The more incendiary his rhetoric and the more nonsensical his righteous utterings, the more news and public attention Donald Trump rakes in. The real estate entrepreneur, reality show host, and socialite has flirted with the presidential candidacy before. But this time around, without a dominant Republican candidate for the 2012 race in sight, he seems more engaged than in previous pre-campaign periods.
Tapping into the charge that Barack Obama was not born in the United States and is therefore not qualified to be president, Trump has moved into the realm of crazy conspiracy theories at the right fringe of the Tea Party crowd and into the world of the unreal.
At first sight that seems ironic for the host of a reality show unless he simply throws his rhetorical bombs in a clever effort to revive the sliding rating numbers for his pitiful show – if only by drawing in the “Birthers” who call the sitting president “The UsurpingpResident Obama” on their web site.
It doesn’t matter whether the talking heads in radio and television or the reporters and columnists of the print media take Donald Trump serious or not, the mere volume of the coverage he receives is mindboggling since he has not taken preliminary or semi-official steps towards the presidential candidacy as have Tim Pawlenty and Mitt Romney and perhaps Michele Bachmann.
A cursory review of television and radio transcripts for the last month from March 13th through April 12th (contained in the Lexis/Nexis electronic archives) reveals that Trump was far more often in the news than all other mentioned contenders for the Republican nomination. As the following list shows, Trump was the topic or appeared or was mentioned in more than 700 radio and TV segments compared to less than 400 for Romney in second place and less for the rest.
Donald Trump 708
Mitt Romney 371
Sarah Palin 358
Newt Gingrich 304
Michele Bachmann 295
Tim Pawlenty 186
Mike Huckabee 181
Haley Barbour 127
The media, particularly cable but increasingly broadcast networks, thrive on controversy, conflict, and aggressive rhetoric. Just as terrorist bombs are assured of massive news coverage, rhetorical bombs are sure to result in media and public attention.

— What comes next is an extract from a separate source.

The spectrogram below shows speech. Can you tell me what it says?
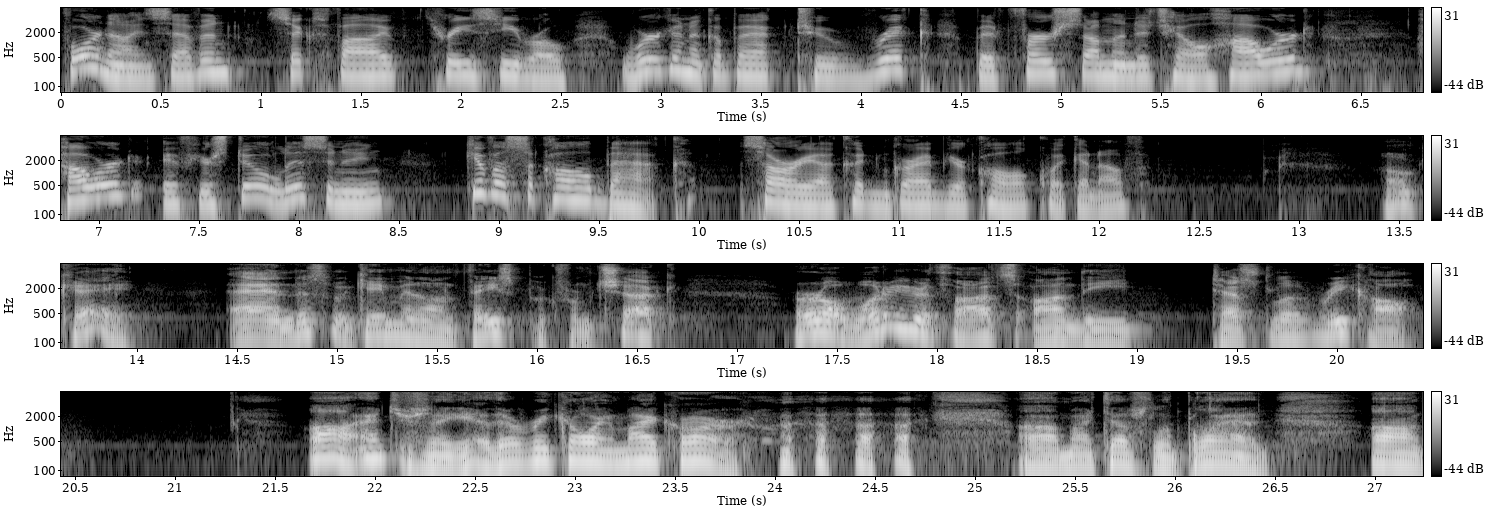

Just as terrorists and the media are in a symbiotic relationship, aggressive, colorful, controversial public figures—whether from politics, entertainment, or business—are in a symbiotic relationship with the media as well. They feed of each other in that the real and rhetorical bomb throwers get the publicity they want and the media get the news that they believe news consumers crave.
Thus, the media and Trump make good bedfellows. While most in the media don’t dare to criticize Trump and, indeed, seem to encourage him to run, those who point to his shortcomings become the targets of his wrath.
After New York Times columnist Gail Collins wrote a critical piece about him in which she wrote:
“Donald Trump has run faux campaigns for president before, flirting with the Democrats and independents. This time, he’s playing a conservative Republican. By 2016, he’ll probably be talking about his affinity for the Alaskan Independence Party or the Whigs.”
He fired off a letter to-the-editor in which he showcased his inflated ego by putting down Collins’ writing ability and noting of that criticism “coming from me, who has written many bestsellers.” In a follow-up column, Collins refuted the “birther” evidence that Trump had listed in his letter point for point.
As for Trump, there are many reasons why he (along with several of the other mentioned hopefuls) isn’t presidential material. Not the least of those reasons is that he cannot stand the heat in form of the inevitable criticism that comes with running for the highest office.
As corporate boss, he can demand that his orders are followed and never questioned by the people he hires and fire those who act otherwise.
That’s not how it works in politics.